ASSIGNMENT - No pictures in the copy. Write out the listing below exactly.

ENTRIES SUPPLIED -
_ _ _ _

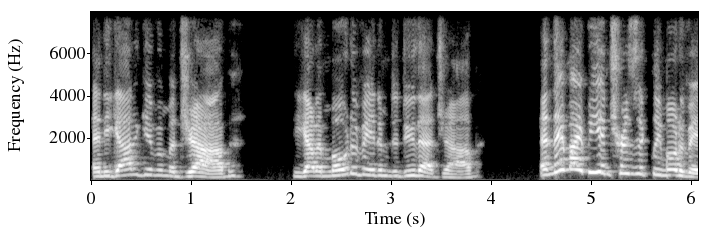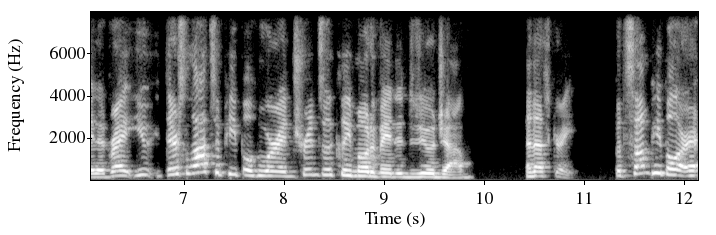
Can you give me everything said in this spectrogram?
and you got to give them a job. You got to motivate them to do that job. And they might be intrinsically motivated, right? You there's lots of people who are intrinsically motivated to do a job. And that's great. But some people are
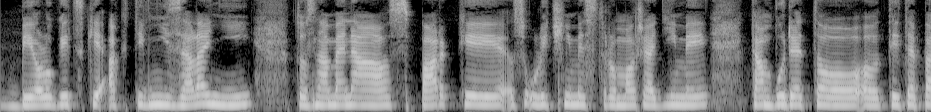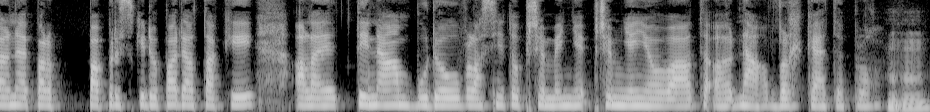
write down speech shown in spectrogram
biologicky aktivní zelení, to znamená s parky, s uličními stromořadími, kam bude to uh, ty tepelné par- paprsky dopadat taky, ale ty nám budou vlastně to přeměň, přeměňovat uh, na vlhké teplo. Mm-hmm.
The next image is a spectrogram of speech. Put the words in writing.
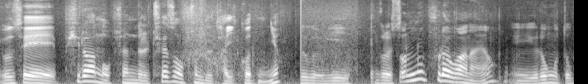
요새 필요한 옵션들 최소 옵션들 다 있거든요. 그리고 여기 이걸 썬루프라고 하나요? 이- 이런 것도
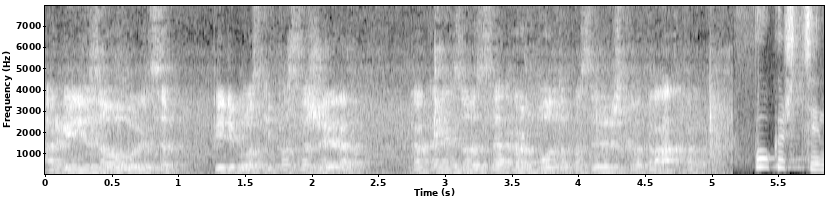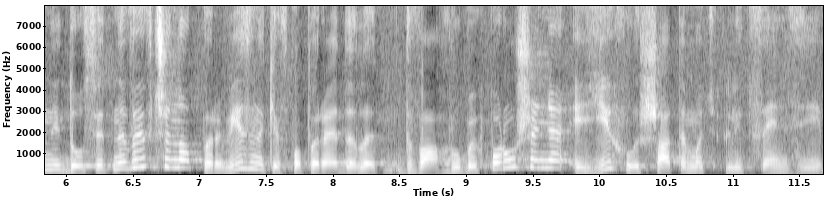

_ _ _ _

TASK RESPONSE -
Can you give me everything said in this spectrogram?
and you got to give them a job. You got to motivate them to do that job. And they might be intrinsically motivated, right? You there's lots of people who are intrinsically motivated to do a job. And that's great. But some people are
write down speech shown in spectrogram
biologicky aktivní zelení, to znamená s parky, s uličními stromořadími, kam bude to uh, ty tepelné par- paprsky dopadat taky, ale ty nám budou vlastně to přeměň, přeměňovat uh, na vlhké teplo. Mm-hmm.
The next image is a spectrogram of speech. Put the words in writing.
요새 필요한 옵션들 최소 옵션들 다 있거든요. 그리고 여기 이걸 썬루프라고 하나요? 이- 이런 것도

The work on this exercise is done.